Hit the town.

The summer also gives you time to explore the surrounding town. In addition to checking out restaurants, shopping centers, and other entertainment venues, make sure to do your homework on more practical places like pharmacies, grocery stores, and bookstores. You may also want to take some time to check out potential off-campus housing, especially if a significant percentage of students choose not to live on campus.

Take notes (and pictures, too).

As you continue to visit colleges, you may not remember the specifics of each college. Take notes and pictures throughout your visit in order to keep track of the features you like (as well as those you don’t). Capture the architecture, paying particular attention to buildings where you would spend time, such as the student center, museum, and gym.

Enjoy yourself!

The college process is already fraught with enough anxiety, so make this part as enjoyable as possible. Enjoy travelling, and have fun imagining yourself as a student at different colleges – pretty soon, you will be!

Attention High School Juniors: How to Visit Colleges

Juniors! By now you have begun to research colleges and develop a preliminary list of schools to which you may soon be applying.  It’s now time to plan some college visits!

Here are some suggested steps to help you get started:
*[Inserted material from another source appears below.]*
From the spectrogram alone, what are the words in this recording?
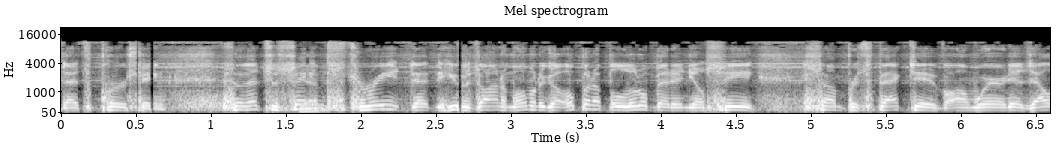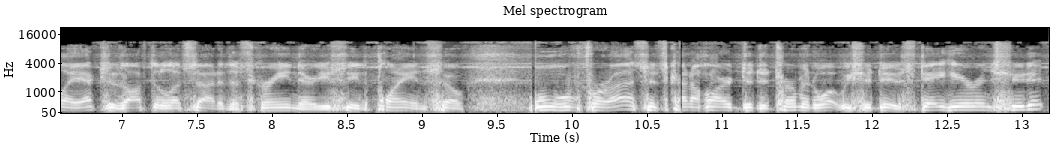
that's Pershing. So that's the same yep. street that he was on a moment ago. Open up a little bit, and you'll see some perspective on where it is. LAX is off to the left side of the screen there. You see the plane. So for us, it's kind of hard to determine what we should do. Stay here and shoot it,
  1. Look up the Academic Calendar of each college to find out when the college is in session. It is far more preferable to visit colleges when students are on campus so that you can observe students in action!  You can ask yourself: Would I relate well to the students on campus?  Do I find myself reflected in these students, in terms of how they behave and talk with each other, how well they mix together, how diverse they are – even how they dress?
  2. Check the schedule for tours and information sessions. This information is available on the admissions home page. Typically, tours are led by students, and information sessions are led by admissions officers.  Find out if you need to register online in advance.
  3. Schedule meetings with professors in your field of interest.  Go to the home pages of departments you are interested in and look through the list of faculty members to find one or two who teach or conduct research in areas that interest you.  Email them to ask if they might have a few minutes to chat with you.  You can find out useful information about academic programs and about the college environment from informal discussions with faculty members.
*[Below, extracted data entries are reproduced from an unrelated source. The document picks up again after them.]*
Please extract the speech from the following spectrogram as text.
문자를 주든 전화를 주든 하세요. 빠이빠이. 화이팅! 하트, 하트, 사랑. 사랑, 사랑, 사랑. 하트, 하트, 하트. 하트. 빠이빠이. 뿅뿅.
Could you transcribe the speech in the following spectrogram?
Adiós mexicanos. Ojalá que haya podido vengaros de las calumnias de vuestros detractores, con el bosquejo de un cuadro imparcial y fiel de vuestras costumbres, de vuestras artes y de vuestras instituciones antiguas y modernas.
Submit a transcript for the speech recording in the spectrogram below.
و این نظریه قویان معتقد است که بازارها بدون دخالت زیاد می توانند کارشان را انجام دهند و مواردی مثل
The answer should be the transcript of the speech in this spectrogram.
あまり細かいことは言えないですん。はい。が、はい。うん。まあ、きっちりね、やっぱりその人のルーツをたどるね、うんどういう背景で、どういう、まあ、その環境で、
Once you are on campus, and have attended the tour, info session, and meetings with professors, here are additional ways you can learn about the college:

  1. Speak with students about their experiences at the college and ask them questions related to your interests.
  2. Eat in the dining hall. This not only gives you a chance to see what the food is like, but also provides an opportunity to observe students.  Would you enjoy hanging out with these students?
  3. Stay overnight with a student or in the surrounding town, if you have the time to do so.  Try to get a feel for the environment. Is the local town or city appealing to you.
  4. Take notes throughout your visit. Keep track of the features of the college that are a good match for you, as well as features that you do not feel would suit you.
  5. Take pictures.  As you continue to visit colleges, you may not remember the specifics of each college.  Taking pictures is an excellent way to help you remember what features differentiate each college.  Capture the architecture, as well as buildings where you would spend time, such as the student center, museum, gym, stadium or other places that interest you in particular.

Visiting colleges is a learning experience.  Try to visit a variety of colleges – large and small, located both in cities and in more remote areas, small liberal arts schools as well as larger research universities – so that you can decide what features are best for you.

For additional guidance and information, contact us or call 516-708-1228.